A. Leland Albright and Humphrey Okechi

Object

The purpose of this study was to evaluate the effect of distal cordectomies on motor function in the lower extremities of infants with lumbosacral myelomeningoceles.

Methods

Medical records were reviewed in 32 infants with lumbosacral myelomeningoceles who were 1 day to 7 months old, who had some lower-extremity function preoperatively, and who were treated by distal cordectomies, dividing the cord between its exit from the intact spinal canal and the neural placode. Neurological function was evaluated before and after operation by therapists who were unaware of the surgical technique.

Results

Neurological function was unchanged after operation in 29 of 32 cases. For the others, hip flexion, foot plantar flexion, and toe movement were lost in 1 case each.

Conclusions

The majority of infants treated by distal cordectomies retain preoperative motor function after operation.

Restricted access

A. Leland Albright and Peter A. Lee

✓ Five children, three girls and two boys, were treated for precocious puberty secondary to hypothalamic hamartoma by resection of the hamartoma. The patients' ages at onset of pubertal development ranged from 6 to 19 months. The hamartomas ranged in size from 6 to 10 mm; four were pedunculated, one was sessile, and all were located below the tuber cinereum. The hamartomas were excised via a right subtemporal approach, with transection at the inferior surface of the hypothalamus; two were adherent posteriorly to the basilar artery and brain stem, and the adhesions were divided. Postoperatively, three children exhibited a transient oculomotor paresis and one other child required eye-muscle surgery. The symptoms and signs of precocious puberty completely regressed postoperatively in all patients. Preoperative hormone assays of testosterone, luteinizing hormone, and follicle-stimulating hormone were within the pubertal range in all five children; postoperative assays fell to prepubertal levels. The children have been followed for 0.5 to 10.5 years (mean 5.0 years) postoperatively, without evidence of recurrence of precocious puberty. One child has begun spontaneous puberty at a normal age. It is concluded that complete resection of hypothalamic hamartomas causing precocious puberty is curative.

Restricted access

Paul A. Gardner and A. Leland Albright

✓Anterior sacral meningocele (ASM) is a relatively rare, congenital disorder. Usually it presents sporadically, but there are case reports of hereditary ASMs and evidence of a dominant mode of inheritance. In this article the authors describe a case illustrating the hereditary nature of ASM and present available literature on the disease.

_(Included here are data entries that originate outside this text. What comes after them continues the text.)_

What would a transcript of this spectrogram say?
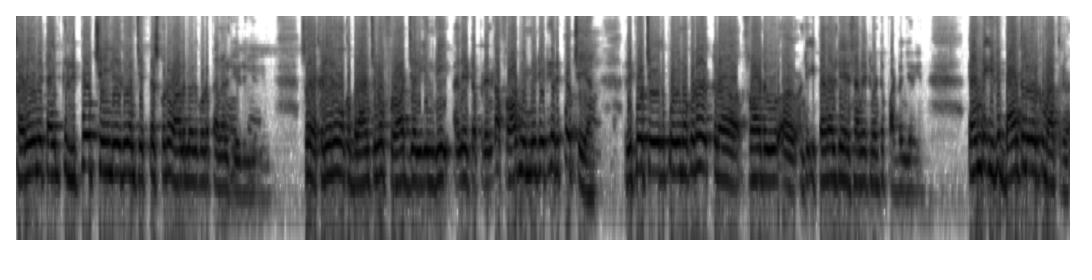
సరైన టైంకి రిపోర్ట్ చేయలేదు అని చెప్పేసి కూడా వాళ్ళ మీద కూడా పెనాల్టీ వేయడం జరిగింది. సో ఎక్కడైనా ఒక బ్రాంచ్లో ఫ్రాడ్ జరిగింది అనేటప్పుడు ఏంటంటే ఆ ఫ్రాడ్ ఇమీడియట్గా రిపోర్ట్ చేయాలి. రిపోర్ట్ చేయకపోయినా కూడా ఇక్కడ ఫ్రాడ్ అంటే ఈ పెనాల్టీస్ అనేటువంటి పడడం జరిగింది. అండ్ ఇది బ్యాంకుల వరకు మాత్రమే.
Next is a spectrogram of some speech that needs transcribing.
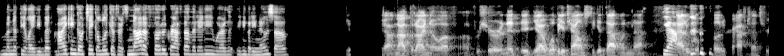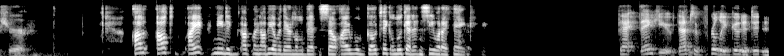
manipulating, but I can go take a look if there's not a photograph of it anywhere that anybody knows of. Yeah, not that I know of uh, for sure. And it, it yeah, it will be a challenge to get that one uh, Yeah, adequately photographed. That's for sure. I'll, I'll, I need to, I mean, I'll be over there in a little bit, so I will go take a look at it and see what I think. that, thank you. That's a really good addition.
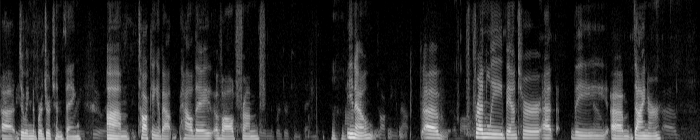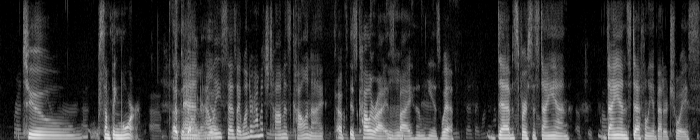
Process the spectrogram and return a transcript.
uh, doing the Bridgerton thing, um, talking about how they evolved from, you know, uh, friendly banter at the um, diner to something more. At the and diner, Ellie yeah. says, "I wonder how much Tom is colonized, uh, is colorized mm-hmm. by whom he is with." Debs versus Diane. Diane's definitely a better choice.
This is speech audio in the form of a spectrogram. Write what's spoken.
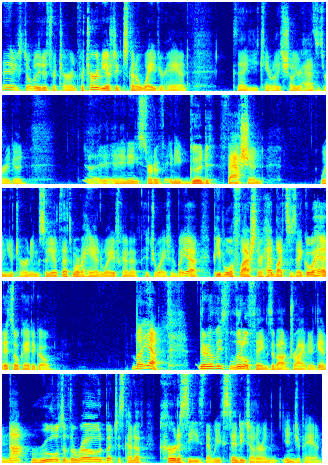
eh, you don't really do this for turn. For turn, you actually just kind of wave your hand because you can't really show your hazards very good uh, in, in any sort of any good fashion when you're turning. So yeah, that's more of a hand wave kind of situation. But yeah, people will flash their headlights to say, "Go ahead, it's okay to go." But yeah, there are these little things about driving. Again, not rules of the road, but just kind of courtesies that we extend each other in, in Japan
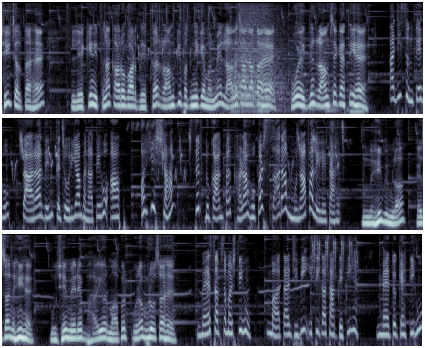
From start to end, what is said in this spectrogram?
ठीक चलता है लेकिन इतना कारोबार देखकर राम की पत्नी के मन में लालच आ जाता है। वो एक दिन राम से कहती है अजी सुनते हो सारा दिन कचोरियाँ बनाते हो आप और ये शाम सिर्फ़ दुकान पर खड़ा होकर सारा मुनाफा ले लेता है। नहीं बिमला ऐसा नहीं है। मुझे मेरे भाई और माँ पर पूरा भरोसा है। मैं सब समझती हूँ। माता जी भी इसी का साथ देती हैं। मैं तो कहती हूँ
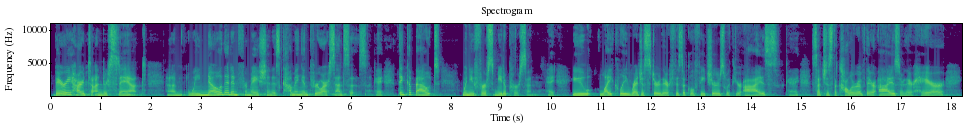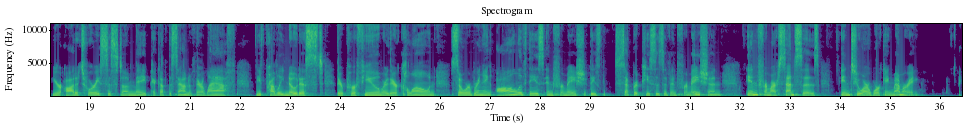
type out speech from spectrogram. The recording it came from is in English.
very hard to understand. Um, we know that information is coming in through our senses. Okay, think about when you first meet a person. Okay, you likely register their physical features with your eyes. Okay, such as the color of their eyes or their hair. Your auditory system may pick up the sound of their laugh. You've probably noticed their perfume or their cologne. So we're bringing all of these information, these separate pieces of information in from our senses into our working memory.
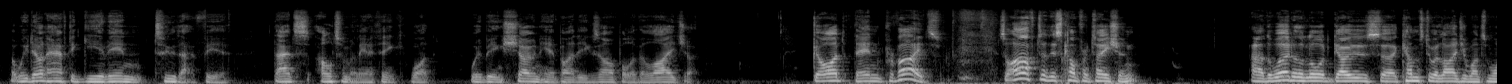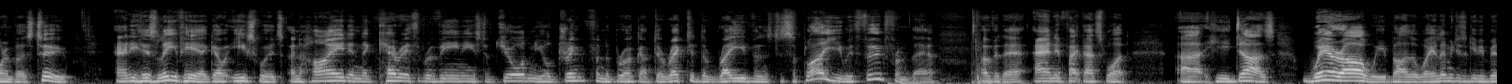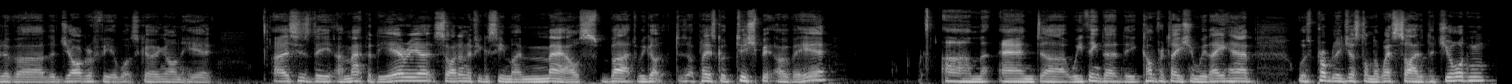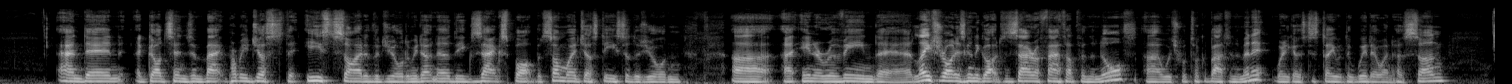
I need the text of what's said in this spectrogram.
but we don't have to give in to that fear. That's ultimately, I think, what we're being shown here by the example of Elijah. God then provides. So after this confrontation, uh, the word of the Lord goes uh, comes to Elijah once more in verse two, And he says, Leave here, go eastwards, and hide in the Kerith ravine east of Jordan. You'll drink from the brook. I've directed the ravens to supply you with food from there, over there. And in fact, that's what uh, he does. Where are we, by the way? Let me just give you a bit of uh, the geography of what's going on here. Uh, this is the a map of the area. So I don't know if you can see my mouse, but we got a place called Tishbit over here. Um, and uh, we think that the confrontation with Ahab was probably just on the west side of the Jordan. And then God sends him back, probably just the east side of the Jordan. We don't know the exact spot, but somewhere just east of the Jordan, uh, uh, in a ravine there. Later on, he's going to go up to Zarephath up in the north, uh, which we'll talk about in a minute, where he goes to stay with the widow and her son.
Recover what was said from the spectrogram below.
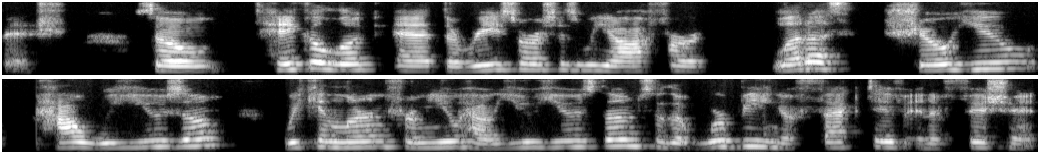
fish. So take a look at the resources we offer. Let us show you how we use them. We can learn from you how you use them so that we're being effective and efficient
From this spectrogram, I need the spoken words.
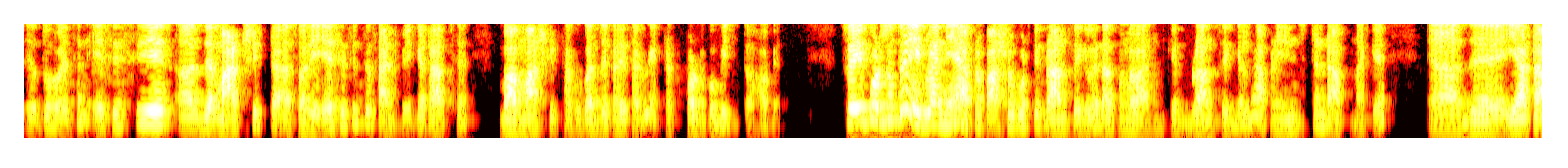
যেহেতু হয়েছেন এসএসসি এর যে মার্কশিটটা সরি এসএসসি যে সার্টিফিকেট আছে, বা মার্কশিট থাকুক আর যেটাই থাকুক, একটা ফটোকপি দিতে হবে। তো এই পর্যন্ত এগুলা নিয়ে আপনার পার্শ্ববর্তী ব্রাঞ্চে গেলে ডাচবাংলা ব্যাংকের ব্রাঞ্চে গেলে, আপনি ইনস্ট্যান্ট আপনাকে যে ইয়াটা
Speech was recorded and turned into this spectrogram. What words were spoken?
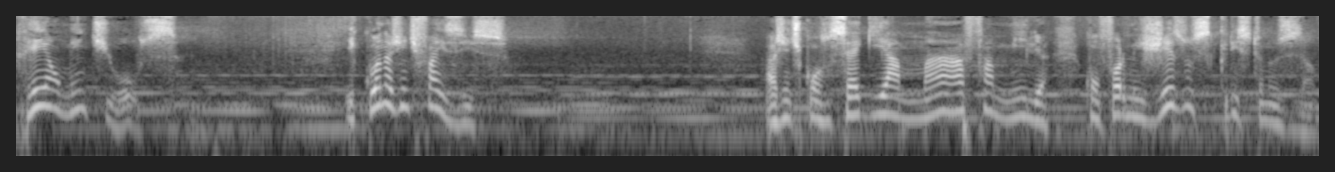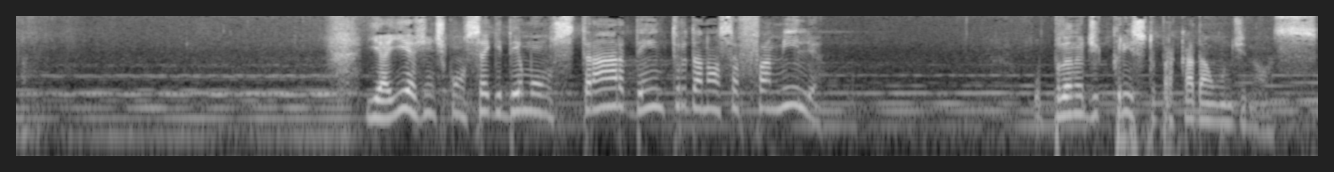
Realmente ouça. E quando a gente faz isso, a gente consegue amar a família conforme Jesus Cristo nos ama. E aí a gente consegue demonstrar dentro da nossa família o plano de Cristo para cada um de nós.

The authors present the case of a 19-month-old boy in whom an ASM was diagnosed during a workup for constipation. The child's 31-year-old mother had been treated for the same condition 20 years earlier, when she had presented with back pain. These cases are discussed in the context of previous reports of similar cases.

There are several case reports in the literature in which an ASM occurred as a familial, isolated disorder (in the absence of other caudal abnormalities or syndromes). The condition is reported more commonly in women, but it is unclear whether this is a true difference in prevalence or a diagnosis or reporting bias. A review of the literature indicates an autosomal-dominant inheritance with variable penetrance and presentation.

Anterior sacral meningoceles can be hereditary. Given the potential complications of the disease if left untreated and the simplicity of screening—obtaining an abdominal radiograph and the patient's clinical history—we recommend screening of immediate family members of affected individuals. Surgical treatment is recommended if an ASM is discovered.